As more and more picnic tables and iron grills began to emerge from the flooded waters of Ray Roberts Lake, rangers at the Isle du Bois unit of the state park noticed some new additions to the infrastructure.
Cathy Milliger, a seasonal employee with the park, scraped her hand under one of the aluminum picnic tables on Tuesday morning. She lifted up her hand, and piled high in her palm were dozens of tiny zebra mussels, all about the size of a black-eyed pea.
“What surprised us was how difficult they are to get off. They are on everything,” she said, examining the pile of mussels.
“The picnic tables that were under water for any length of time have them all over them. The limbs and stuff that were in the water, it looks like it’s a zebra mussel plant. It’s incredible how damaging they are.”
Zebra mussels, an invasive species, have been spreading across the United States for decades and are beginning to show up in more and more lakes across Texas, according to Bryan Daniels, a Texas Parks and Wildlife resource specialist at Ray Roberts Lake State Park.
Zebra mussels were first found in Ray Roberts Lake in 2012. Experts believe the pests hitched a ride to Ray Roberts on a boat that had been on Lake Texoma.
The mussels out-compete native freshwater mussels and build up in massive numbers around a lake. Scientists haven’t found a good way to remove them, either, according to Jason Schooley, assistant superintendent at the Isle du Bois unit.
“Once they’re here, they’re here. They haven’t figured a way to get them out. There’s no remedy for this at this point, at least no cost-effective ones,” he said while driving his truck around the campgrounds. “Over time they’ll go away, just like any other shell. They’ll disintegrate over time as people walk on them.
“But, they won’t go away as far as the lake is concerned. They don’t have a method for getting them out of the lake.”
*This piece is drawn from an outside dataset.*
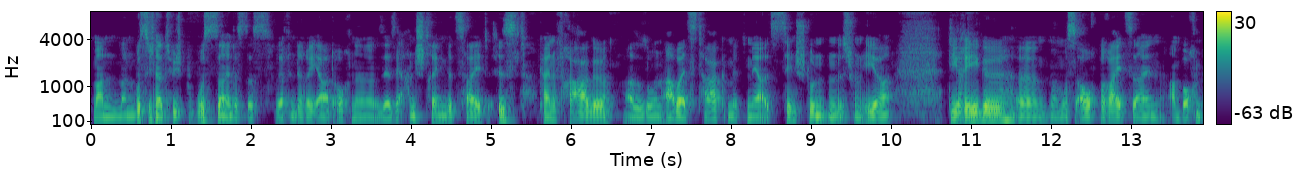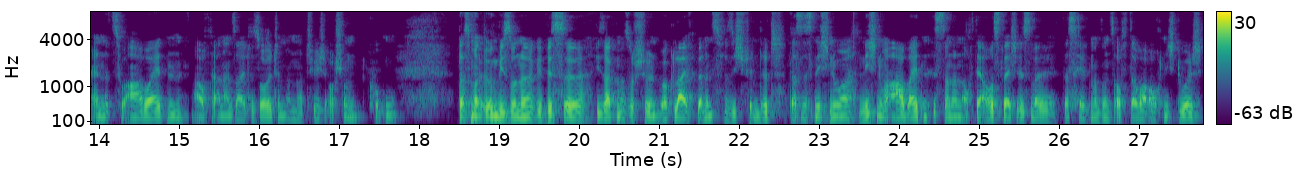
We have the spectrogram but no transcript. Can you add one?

Daniels said chemicals were used in 2012 to try and reduce the mussels, but that wasn’t cost effective — or effective at all, for that matter. The mussels are filtering organisms, and the lake’s water is clearer as a result. That may make for better bass fishing, but the mussels’ presence will have a negative effect over time.
“In the long run, it’ll actually be worse because different plant species will be able to grow and colonize different areas,” Daniels said. “It’ll change the whole structure of the water column because light can penetrate deeper into the lake.”
Park employees have been working for “weeks and weeks,” Milliger said, to clean off the mussels from everything that was under water. They have cleaned mussels from tables, grills, electrical outlets, trees, shrubs and bathrooms.
When the mussels are wet and alive, they are extremely difficult to remove. Rangers must use a power washer and scraper to get them off a surface. After they die and dry off, they can be removed by hand — although they can be dangerous to walk on.
“There’s one right there,” Milliger said. “Feel how sharp that is, if you were to step on that. Think about a bunch of those. They can definitely cut your feet.”
Park employees are doing their best to remove the mussels from the areas of the park that have dried out, Schooley said. “They won’t be able to remove them all at once, though.
“As they are out of the water they’ll die and they’ll dry up,” Schooley said. “As you saw, [Milliger] was able to pull them off with her bare hands. If they were alive, that wouldn’t even be an option. You’d have to use a tool and gloves and all that stuff.
“Down in our day-use area we are cleaning up as best we can, as much as we can. But it’s like confetti; you can’t get all of it. It’s not going to be completely gone.”
It’s yet to be seen if zebra mussels will fade away over time. But both Schooley and Milliger agreed that as long as people keep spreading the pests by not cleaning their boats and water vessels, they aren’t going anywhere anytime soon.
“Other lakes, like Texoma, are also infested with zebra mussels pretty bad. I don’t know if we are the worst one, but apparently it doesn’t take long. Just one person bringing their boat to an unaffected lake could start it,” Milliger said.
“We need people to be diligent about when they pull their boats out to clean, drain and dry and do it every time you take your boat out.”